On April 21st, Modi alluded to the fact that India’s nuclear weapons are not intended for a fireworks show, insinuating his country might, at some point, use its nukes. Just a few days before, he had warned Pakistan that India owned the “mother of nuclear bombs.”
Despite Pakistan’s apparent efforts to present itself as the more rational party, by describing nuclear power as an instrument for stability rather than an impelling threat, its leaders have embittered their rhetoric, too. On April 29th, Major General Asif Ghafoor, Pakistan’s Director-General of Inter-Services Public Relations, warned New Delhi “not to test [Pakistan’s] resolve.”
But how did we reach this point again?
The latest event that shook India’s order was a terrorist attack perpetrated by Pakistani terrorists belonging to the Jaish-e-Mohammed group which, in February, killed forty Indian military officers in the Pulwama region. India responded with a series of airstrikes in the Khyber Pakhtunkhwa province.
In the last three decades, Pakistan has taken advantage of terrorist organizations residing in its territory to attack India, without taking responsibility for the assaults. Asif Ghafoor denied, for instance, any involvement of the Pakistani government with the latest Pulwama attacks. What’s more, because of the widespread support for the Kashmiri independence movement, Pakistan hasn’t even had to invest significant resources in its fight against India.
Even though its delivery systems are not particularly advanced, Pakistan’s nuclear forces are stronger than India’s. The same cannot be said about conventional forces. However, because of India’s nuclear inferiority, New Delhi cannot risk crossing a line that could lead Pakistan to deploy its nuclear weapons. India then finds itself in an uncomfortable position, stuck between the urge to respond to the terrorist attacks, and the risk of overstepping a fatal boundary.
Some suggest a possible solution to the problem might be India’s achievement of nuclear superiority. If India’s nuclear forces were significantly stronger than Pakistan’s, New Delhi could perhaps attempt to intervene against the Pakistani terrorist groups without fearing a nuclear repercussion.
Such argument is however fundamentally contradictory with the principles of the NPT, which the US and the vast majority of the international community supports. It is in fact in everyone’s best interest not to have either India or Pakistan build more nuclear arms. The international community should commit to engage with both countries diplomatically, and disregard any strategy that would inevitably lead to nuclear proliferation.
India has, in the past, provided some sort of reassurances to the international community. In 2005, for instance, New Delhi signed a 123 Agreement with the US to prove its commitment to nuclear non-proliferation. India has also declared to adhere to a no first use policy, as well as a doctrine of minimum credible deterrent. Pakistan, on the other hand, has never proclaimed a clear nuclear doctrine and, while it has declared its nuclear forces are solely intended for deterrence purposes, it also does not maintain a no first use doctrine.

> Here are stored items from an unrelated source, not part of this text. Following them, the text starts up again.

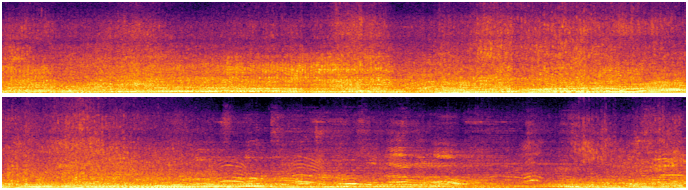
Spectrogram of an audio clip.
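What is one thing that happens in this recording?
Car engines rev and roar loudly outdoors.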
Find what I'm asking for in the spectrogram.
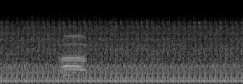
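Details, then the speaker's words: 1974 Honda CB350F revived after sitting 20+ years: lumpy idle running on three cylinders, with cylinders 1, 2 and 4 firing and spark on all four. Number 3 carburettor gets no fuel, since sprayed fluid ignites instantly. Misfire from a carb fuel blockage. "on three cylinders seems like number three carburetor is not getting fuel when we spray fluid in there it ignites instantly so it's definitely a carb issue there"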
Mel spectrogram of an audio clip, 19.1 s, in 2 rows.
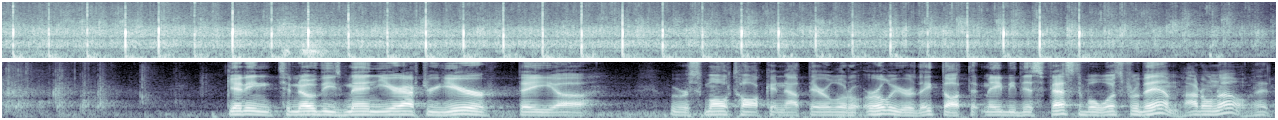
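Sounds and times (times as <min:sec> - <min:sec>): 
audience round of applause: 0:00.0 - 0:10.4
speech: 0:11.3 - 0:14.0, 0:14.6 - 0:19.0.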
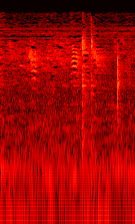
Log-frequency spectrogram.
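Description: Black plastic slotted spoon and spatula tossing shredded squash and carrots in a stainless steel bowl: a few light clicks and scrapes of plastic against the bowl and the vegetables.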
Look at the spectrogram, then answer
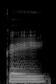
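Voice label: "gei", Mandarin Chinese, first tone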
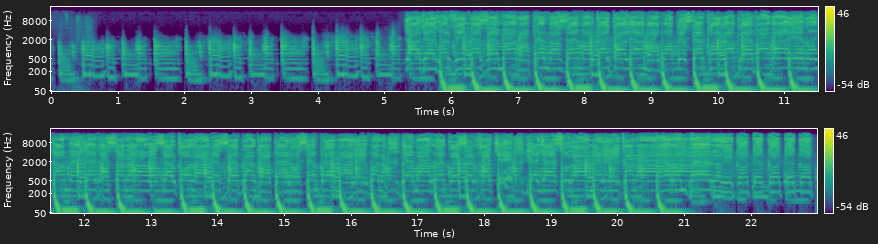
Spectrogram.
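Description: Dance music track played on air opens with a sparse plucked pattern, then a heavy pulsing bass beat enters around five seconds and drives on loudly and steadily to the end.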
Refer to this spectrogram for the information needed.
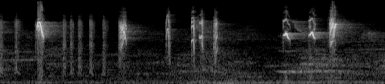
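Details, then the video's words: Lure song of a sunbird to get other birds singing: a quick string of high ticks and sharp chips, then a brief pause and three loud, ringing high notes with short whistled tails. "suara burung Kolibri ampuh untuk pancingan, suara burung Kolibri gacoorr 2 menit langsung ikut gacor"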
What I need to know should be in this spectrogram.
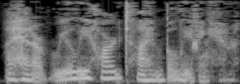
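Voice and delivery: ordinary delivery

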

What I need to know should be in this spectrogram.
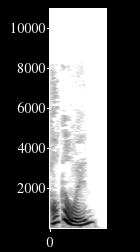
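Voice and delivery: high, loud shout. A narrator's reading. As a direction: shout it over the crowd. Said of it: "a voice shouts".

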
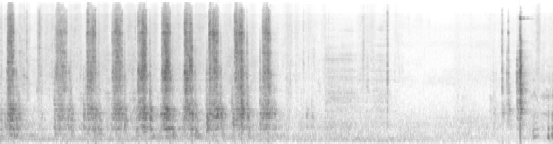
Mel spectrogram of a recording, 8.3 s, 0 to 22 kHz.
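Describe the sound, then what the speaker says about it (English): An 18mm socket on a ratchet tightens a front sway bar bolt on a 2007-2013 Acura MDX, giving about ten quick rhythmic rasping ratchet clicks up close, then near silence and a few final clicks. "Tighten that back down with our 18mm socket."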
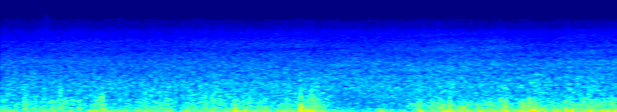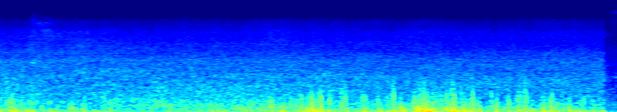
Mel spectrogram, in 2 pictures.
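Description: Wind buffeting the microphone in uneven gusts, over the steady wash of surf breaking on rocks.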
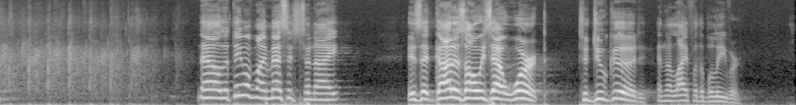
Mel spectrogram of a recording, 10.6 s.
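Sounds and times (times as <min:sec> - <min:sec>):
audience clapping: 0:00.0 - 0:02.5
speech: 0:02.7 - 0:04.6, 0:05.5 - 0:10.0.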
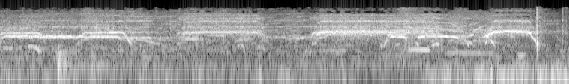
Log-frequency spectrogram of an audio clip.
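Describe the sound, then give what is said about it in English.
A crowd of visiting Kingwood Park fans lets out loud, sustained high-pitched screeches in repeated waves, several voices shrieking at once over a steady background of stadium crowd noise. “And that one's going to be fouled to the right side as we're getting some absolute crazy screeches over from the visiting side.”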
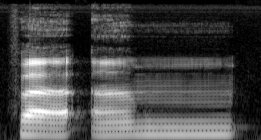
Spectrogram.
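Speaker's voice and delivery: slow chanted فام ending in a long hum; nasal hold on فام. Shown as a demonstration. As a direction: draw out the م of فام in the nose.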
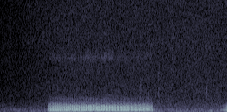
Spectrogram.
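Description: Young tabby cat giving a low growl for about two seconds while being palpated, a sign that she is in pain and uncomfortable; a second growl starts at the very end.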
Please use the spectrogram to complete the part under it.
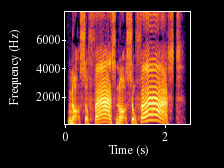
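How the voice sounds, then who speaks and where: A high, wildly swooping old uncle from a children's storybook. He is a folksy jokester who teases everyone and says things twice over. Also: takes it slowly, no room sound, studio quality, exaggerated voice. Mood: bossy teasing. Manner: folksy, excitable, repeats himself. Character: teasing old uncle, a bearded jokester doctor.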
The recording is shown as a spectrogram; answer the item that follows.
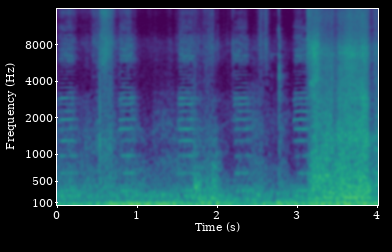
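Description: ThyssenKrupp elevator car in motion, with a steady low hum throughout and several short pitched tones spread through it. A rush of hiss comes in near the end.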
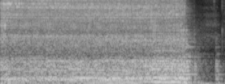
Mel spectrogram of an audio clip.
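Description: Impact gun running a bolt on a Polaris Ranger lift kit, a loud continuous buzzing whir held for over two seconds, close by, then cutting off abruptly.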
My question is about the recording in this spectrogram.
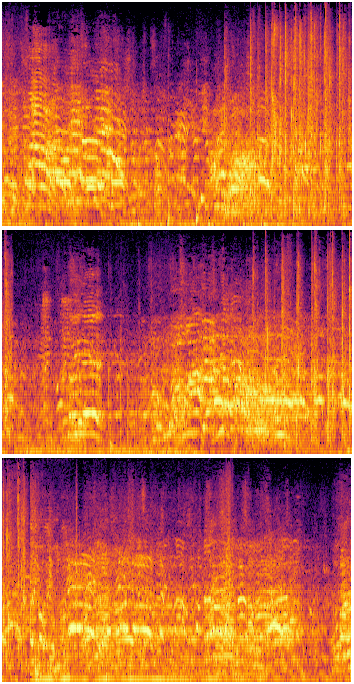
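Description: Several men's voices calling and chattering over one another during play, with bursts of sharp clicks or claps in places.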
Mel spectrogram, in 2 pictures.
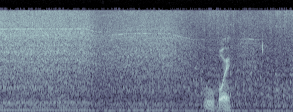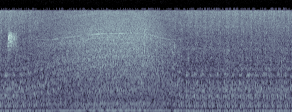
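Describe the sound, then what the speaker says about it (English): A small tractor's engine labouring under a heavy load, a steady mid-pitched drone that briefly swells and strains, with a voice exclaiming over it. "That's pretty taxing on this little tractor"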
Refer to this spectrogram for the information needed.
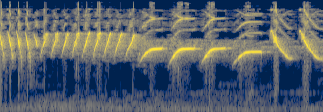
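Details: Young canary singing, its song used to stimulate other canaries: a fast run of about fifteen short high trills, then four slurred rising whistles and two steep descending sweeps, loud and clear with no other sounds.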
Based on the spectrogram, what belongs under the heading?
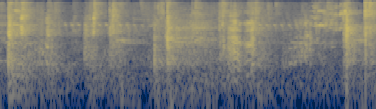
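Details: A captive military macaw at a Danish bird park gives harsh, raucous squawks, about six broad grating bursts in under four seconds, with quieter rasping between them.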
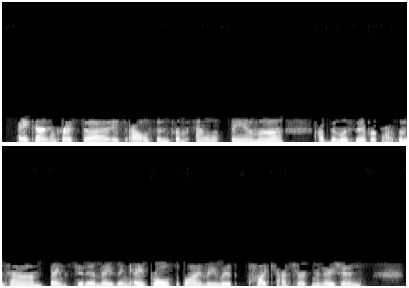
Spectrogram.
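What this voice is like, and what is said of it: Thick Southern US accent, fast. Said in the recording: “she talks too fast and her southern accent is thick”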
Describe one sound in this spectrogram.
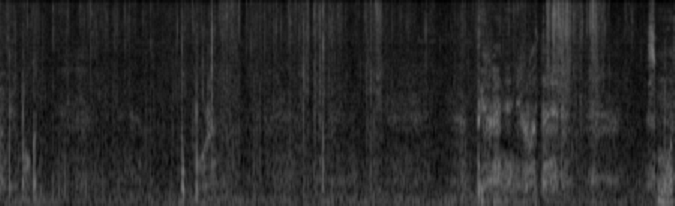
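A hand rustles through dry pine needles.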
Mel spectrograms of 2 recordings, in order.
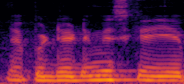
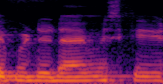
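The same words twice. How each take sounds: First: "epididymis" with ee in "didymis"; EPIDIDYMIS with short i. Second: "epididymis" with eye in "didymis"; EPIDIDYMIS with long i. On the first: Teacher offering students one variant, "epididymis" said eppy-DEE-dee-mis. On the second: Teacher offering students the other variant, "epididymis" said eppy-dih-DYE-mis. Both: Shown as a demonstration.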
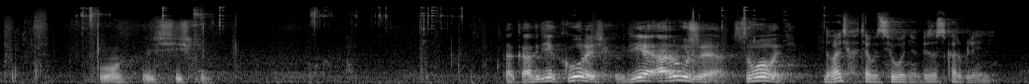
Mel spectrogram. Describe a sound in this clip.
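An elderly man speaks loudly and with animation, close by.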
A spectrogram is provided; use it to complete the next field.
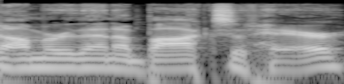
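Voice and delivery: plain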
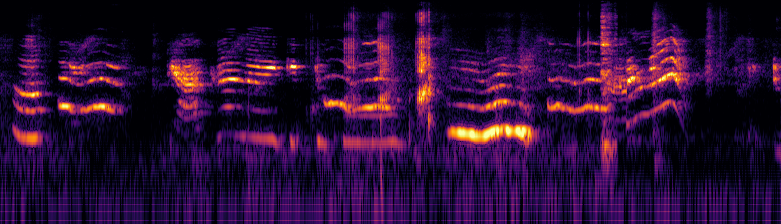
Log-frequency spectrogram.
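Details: Talking green ringneck parakeet on a mobile phone indoors: a quick series of high, bending, speech-like syllables, some drawn out and wavering, with brief pauses between phrases.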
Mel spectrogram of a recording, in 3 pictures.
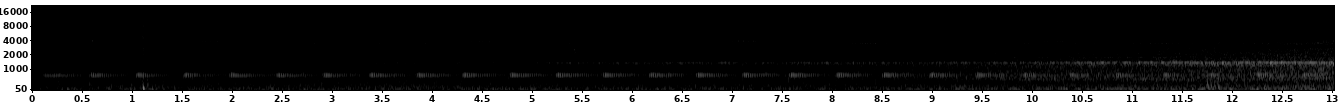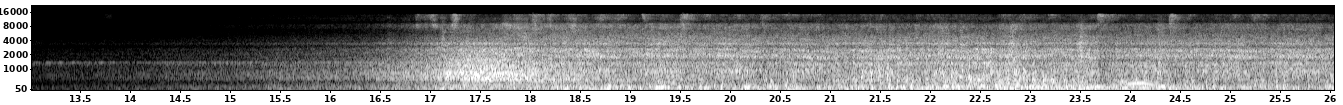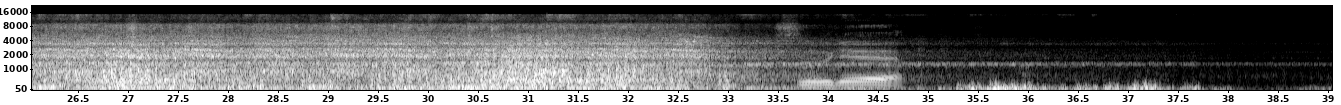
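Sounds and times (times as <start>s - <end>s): train rumbling: 9.0s - 39.0s
wheels clattering over rail joints: 16.3s - 33.6s.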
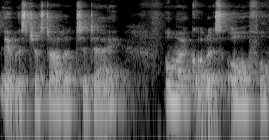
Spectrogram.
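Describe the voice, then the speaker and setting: This is a woman with a Northern Irish accent. Her voice sits at a fairly low pitch. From Northern Ireland. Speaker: parent vlogger. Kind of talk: casual talk to camera.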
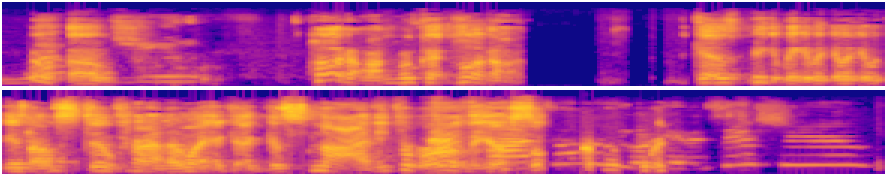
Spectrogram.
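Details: Adult woman who grew up with a stutter and still has it, though many would not notice; speaking on a live podcast recording; stuttering.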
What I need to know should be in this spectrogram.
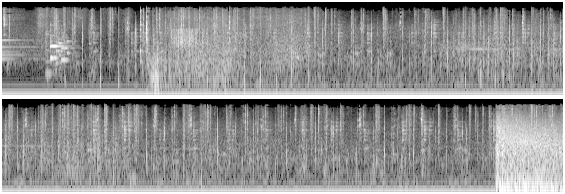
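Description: Footsteps crunch quickly over rocky ground.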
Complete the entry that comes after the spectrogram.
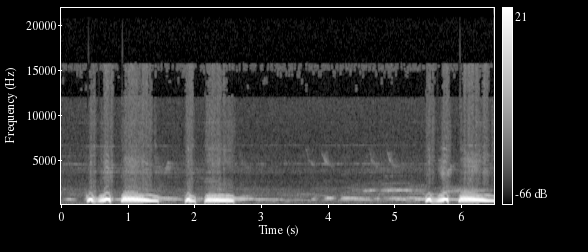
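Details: Spotted dove cooing in 'giọng thổ' voice to provoke rival males: three phrases of a brief doubled note plus a sustained low coo, with a quiet stretch of faint cooing between the second and third.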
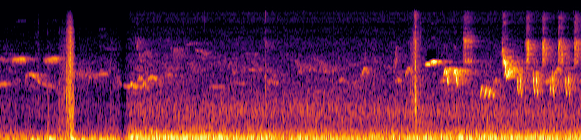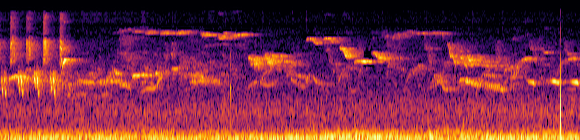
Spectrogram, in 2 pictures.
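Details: Another Common Nightingale singing at night beneath a tree platform on a rewilded farm in West Sussex, May: loud clicks, then a fast series of sharp repeated notes, followed by varied whistled and chattering phrases, with a low background rumble.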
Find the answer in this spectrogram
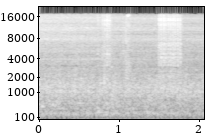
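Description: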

Pakistan’s deterrence capabilities have recently been increased through the introduction of Nasr, a short-range surface-to-surface ballistic missile system, mostly aimed at countering India’s “Cold Start” strategy, a method for fighting under the nuclear threshold based on the rapid mobilization of military groups into Pakistani territory. On its part, though, India is equipped with a strong nuclear triad, which Pakistan doesn’t have.
Both countries have the potential to destroy the other. The constant threats spouted by both parties need to stop. Just like they need to stop talking about nuclear weapons as if they’re just another tool of state power. Despite what might be India’s assumptions, the actual deployment of nuclear weapons in the region wouldn’t just make Pakistan “weep” – it would lead to both countries’ annihilation.
Perhaps, the international community could take a more active position in the feud, besides merely calling for calm, peace and dialogue. The US, which has typically assisted in easing the tensions between the two countries, lately doesn’t seem to want to get involved. External assistance might, however, prove to be of vital importance, in a conflict which has been dragging itself for years and whose conclusion threatens to actualize the doctrine of Mutual Assured Destruction.